1608 King Lear was published. Other works published around this time include Pericles and Troilus and Cressida.
1609
April 1
Elizabeth (Trentham) de Vere received permission to sell King's Place house and grounds.
1609
May 20
The publisher Thomas Thorpe registered "A Booke called Shake-speare's Sonnets" for publication with the Stationer's Company. In the dedication and title page, Thorpe wished the person who acquired the sonnets - one W. H. - the eternity promised by the "ever living poet". "W.H." was probably William Hall, a relative of Anthony Munday, who was de Vere's private secretary. The sale of King's Place probably encouraged Elizabeth (Trentham) de Vere to clean up some loose ends, including doing something with the sonnets that de Vere had been writing for years. It is inconceivable that a living author would have published these versus in his or her lifetime.
1613
January 3
Elizabeth (Trentham) de Vere was buried.
1614 William Shakspere from Stratford on Avon moved from London back to Stratford on Avon.
1616
April 23
William Shakspere from Stratford on Avon died, a few days after making his will. There was a singularly uninspiring poem on the grave. There was a monument near his grave. There are no records for the construction of the monument, and no mention of the monument before 1623. The epitaph graph on the monument was not one what one expect for one of the greatest writers in the English language.

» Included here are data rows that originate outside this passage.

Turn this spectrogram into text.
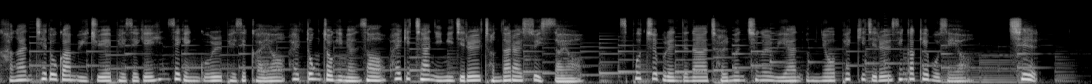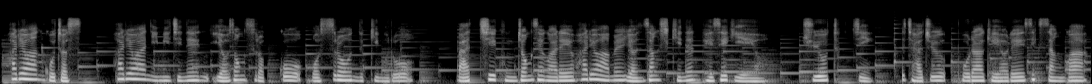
강한 채도감 위주의 배색의 흰색 앵구를 배색하여 활동적이면서 활기찬 이미지를 전달할 수 있어요. 스포츠 브랜드나 젊은 층을 위한 음료 패키지를 생각해 보세요. 7. 화려한 고저스. 화려한 이미지는 여성스럽고 멋스러운 느낌으로 마치 궁정생활의 화려함을 연상시키는 배색이에요. 주요 특징. 자주 보라 계열의 색상과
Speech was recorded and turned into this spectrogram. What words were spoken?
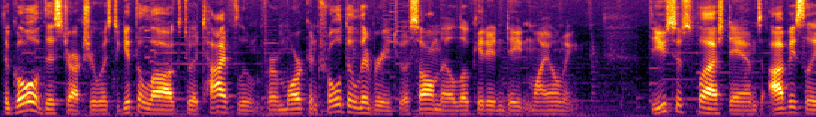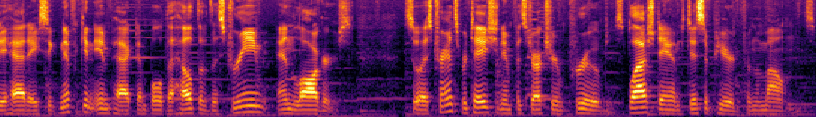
The goal of this structure was to get the logs to a tie flume for a more controlled delivery to a sawmill located in Dayton, Wyoming. The use of splash dams obviously had a significant impact on both the health of the stream and loggers. So as transportation infrastructure improved, splash dams disappeared from the mountains.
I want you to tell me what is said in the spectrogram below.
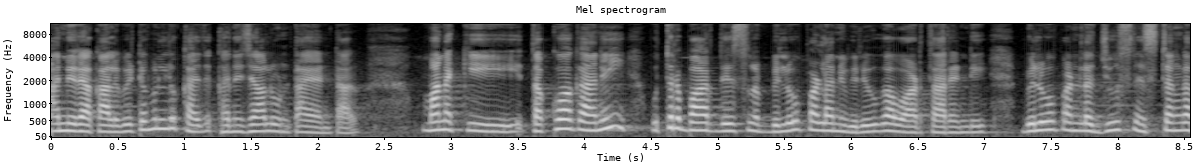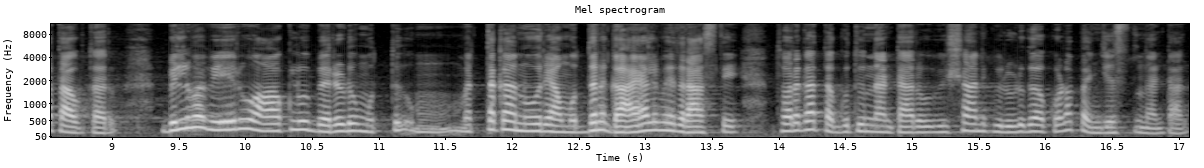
అన్ని రకాల విటమిన్లు ఖనిజాలు ఉంటాయంటారు. మనకి తక్కువ కానీ ఉత్తర భారతదేశంలో బిల్వ పళ్ళని విరివిగా వాడతారండి. బిల్వ పండ్ల జ్యూస్ని ఇష్టంగా తాగుతారు. బిల్వ వేరు ఆకులు బెరడు ముత్తు మెత్తగా నూరి ఆ ముద్దను గాయాల మీద రాస్తే త్వరగా తగ్గుతుందంటారు. విషానికి విరుడుగా కూడా పనిచేస్తుందంటారు.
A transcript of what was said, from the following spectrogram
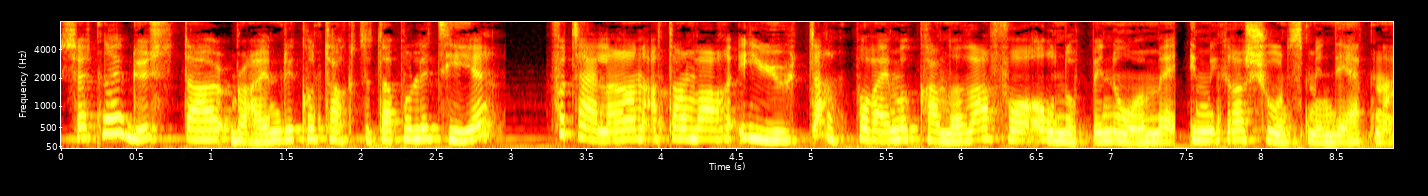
17. august, da Ryan blir kontaktet av politiet, forteller han at han var i Utah på vei mot Canada for å ordne opp i noe med immigrasjonsmyndighetene.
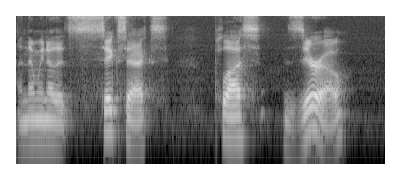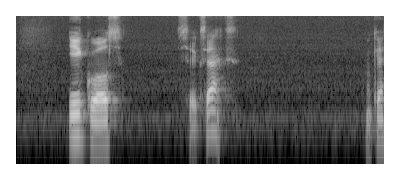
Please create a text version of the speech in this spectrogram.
And then we know that 6x plus 0 equals 6x. Okay,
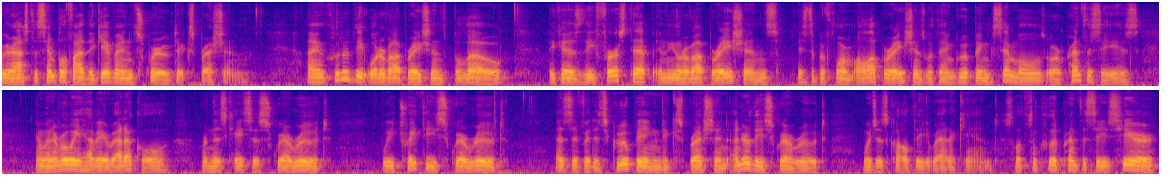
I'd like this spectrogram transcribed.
we are asked to simplify the given square root expression. I included the order of operations below because the first step in the order of operations is to perform all operations within grouping symbols or parentheses, and whenever we have a radical, or in this case a square root, we treat the square root as if it is grouping the expression under the square root, which is called the radicand. So let's include parentheses here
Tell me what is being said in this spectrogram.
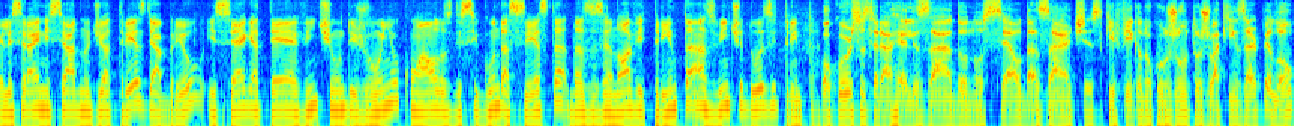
Ele será iniciado no dia 3 de abril e segue até 21 de junho, com aulas de segunda a sexta, das 19h30 às 22h30. O curso será realizado no Céu das Artes, que fica no conjunto Joaquim Zarpelon,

The language was similar to that used by Ben Jonson on similar monuments. If Jonson wrote the epitaph, then it was probably created in 1623, around the time that Jonson wrote the introduction to the Shakespeare's Folio.
1621

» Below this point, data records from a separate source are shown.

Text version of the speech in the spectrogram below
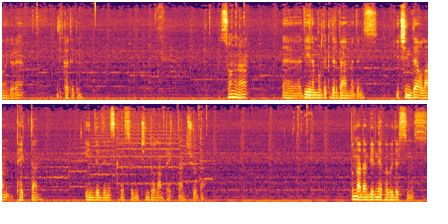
Ona göre dikkat edin. Sonra eee, diyelim buradakileri beğenmediniz. İçinde olan pack'ten indirdiğiniz klasörün içinde olan pack'ten şurada. Bunlardan birini yapabilirsiniz.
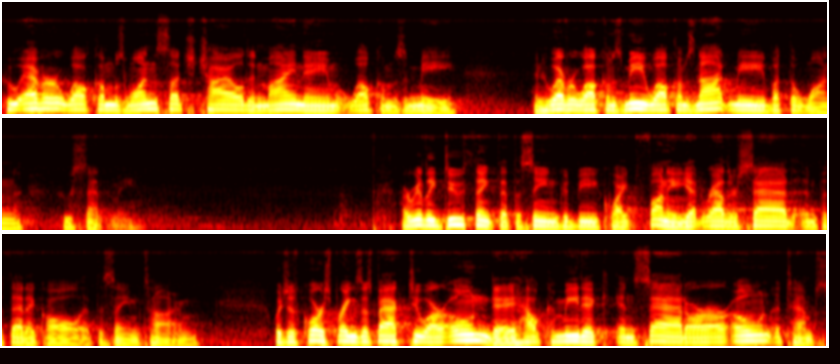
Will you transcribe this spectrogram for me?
Whoever welcomes one such child in my name welcomes me, and whoever welcomes me welcomes not me, but the one who sent me. I really do think that the scene could be quite funny, yet rather sad and pathetic all at the same time. Which, of course, brings us back to our own day how comedic and sad are our own attempts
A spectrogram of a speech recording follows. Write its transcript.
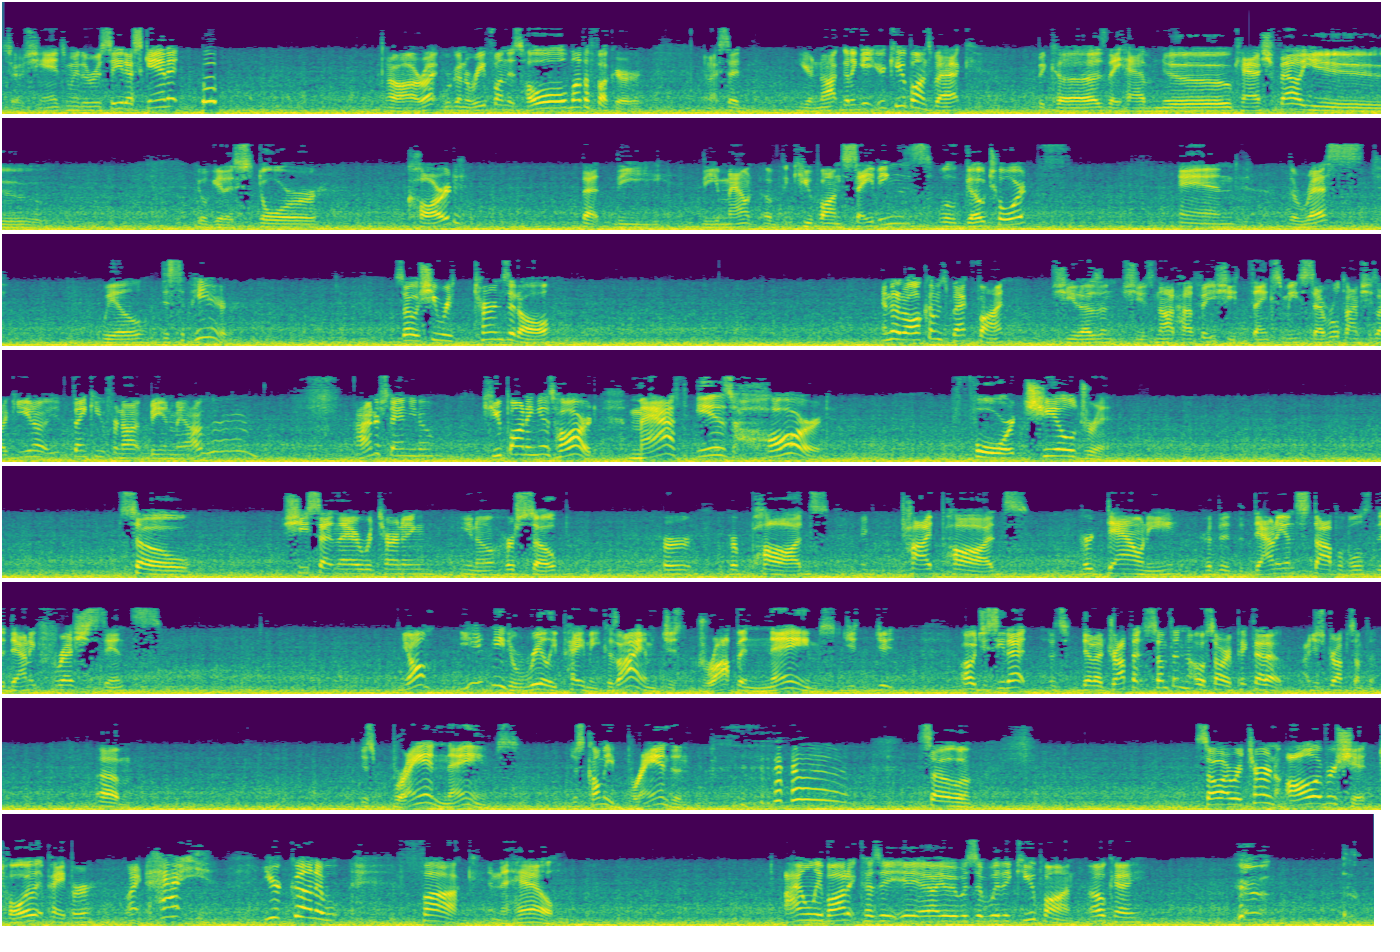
So she hands me the receipt. I scan it. Boop. All right, we're gonna refund this whole motherfucker. And I said, you're not gonna get your coupons back because they have no cash value. You'll get a store card that the the amount of the coupon savings will go towards, and the rest will disappear. So she returns it all, and it all comes back fine. She doesn't. She's not huffy. She thanks me several times. She's like, you know, thank you for not being me. I, uh, I understand. You know, couponing is hard. Math is hard for children. So she's sitting there returning, you know, her soap, her her pods, Tide Pods, her Downy, her the, the Downy Unstoppables, the Downy Fresh Scents. Y'all, you need to really pay me because I am just dropping names. You, you, oh, did you see that? Did I drop that something? Oh, sorry, pick that up. I just dropped something. Um, just brand names. Just call me Brandon. so, so I return all of her shit, toilet paper. Like, how you're gonna fuck in the hell? I only bought it because it, it, it was with a coupon. Okay.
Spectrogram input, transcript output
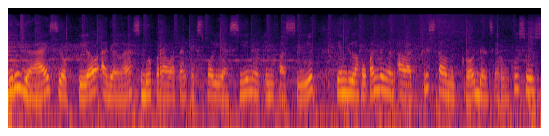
Jadi guys, Silk Peel adalah sebuah perawatan eksfoliasi non-invasif yang dilakukan dengan alat kristal mikro dan serum khusus.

Fall
Othello by William Shakespeare was published. This previously unpublished play was about an insecure leader who was manipulated by the villain IAGO. At the time, King James I was seeking a marriage of his son with Spain. The marriage was opposed by Southampton, de Vere's son Henry, and the Earls of Montgomery and Pembroke, who had married de Vere's daughters. The publication of Othelloat this time may have been a literary attempt to express opposition to the marriage.
1622 Henry Peacham produced a book on courtly etiquette called The Compleat Gentleman. The book included a list of Elizabethan poets. Shakespeare was not mentioned. De Vere was at the top of the list.

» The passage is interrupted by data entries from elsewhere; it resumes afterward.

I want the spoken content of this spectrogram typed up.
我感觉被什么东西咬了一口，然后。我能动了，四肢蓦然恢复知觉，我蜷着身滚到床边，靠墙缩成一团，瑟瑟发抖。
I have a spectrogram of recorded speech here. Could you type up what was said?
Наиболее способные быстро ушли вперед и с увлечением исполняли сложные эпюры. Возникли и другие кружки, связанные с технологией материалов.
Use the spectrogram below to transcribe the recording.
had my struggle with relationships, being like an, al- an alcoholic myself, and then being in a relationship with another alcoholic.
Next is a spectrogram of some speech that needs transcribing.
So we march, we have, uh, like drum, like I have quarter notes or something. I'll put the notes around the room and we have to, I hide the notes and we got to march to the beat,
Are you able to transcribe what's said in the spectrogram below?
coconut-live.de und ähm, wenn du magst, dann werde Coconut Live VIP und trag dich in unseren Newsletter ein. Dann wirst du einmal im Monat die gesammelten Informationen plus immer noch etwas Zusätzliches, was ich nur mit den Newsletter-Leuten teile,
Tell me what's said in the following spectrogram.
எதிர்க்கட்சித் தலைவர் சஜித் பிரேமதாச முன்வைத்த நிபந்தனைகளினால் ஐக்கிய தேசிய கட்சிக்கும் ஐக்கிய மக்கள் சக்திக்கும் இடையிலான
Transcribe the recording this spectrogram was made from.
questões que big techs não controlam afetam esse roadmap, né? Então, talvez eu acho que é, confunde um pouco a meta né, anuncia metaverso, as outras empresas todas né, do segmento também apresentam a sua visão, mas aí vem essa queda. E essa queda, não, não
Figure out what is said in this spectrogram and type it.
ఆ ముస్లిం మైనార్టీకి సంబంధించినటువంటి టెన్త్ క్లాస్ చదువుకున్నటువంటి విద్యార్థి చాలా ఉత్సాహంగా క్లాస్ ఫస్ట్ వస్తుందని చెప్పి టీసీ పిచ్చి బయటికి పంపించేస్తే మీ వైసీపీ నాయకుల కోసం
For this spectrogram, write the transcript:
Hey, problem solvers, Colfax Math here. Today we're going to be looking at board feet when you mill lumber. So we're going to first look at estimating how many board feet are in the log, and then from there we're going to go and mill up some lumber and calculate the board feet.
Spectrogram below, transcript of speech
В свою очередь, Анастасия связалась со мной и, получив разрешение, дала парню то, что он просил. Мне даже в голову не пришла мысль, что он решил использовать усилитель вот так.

1623
November 8
William Jaggard presents Shakespeare's Folio to the London Stationer's company. The Folio contained thirty-seven plays, of which nineteen had not yet been published in any form. The Folio was dedicated to the earls of Pembroke and Montgomery, who were husbands of de Vere's daughters. The publication of the Folio at this time can be seen in several ways: the last chance for the de Vere daughters to get their father's work into the public domain; a glorification of Elizabethan protestant England and its defiance of Spain at a time when King James I wanted to get close with Catholic Spain; a political literary protest by protestant forces opposing the marriage of the King's son to Spain. Because of the political sensitivities at the time, ascribing the works to Edward De Vere would have been dangerous, so the Folio continued the now long-standing practice of attributing the works to Shakespeare. The publisher undoubtedly preferred this, since Shakespeare material tended to sell well.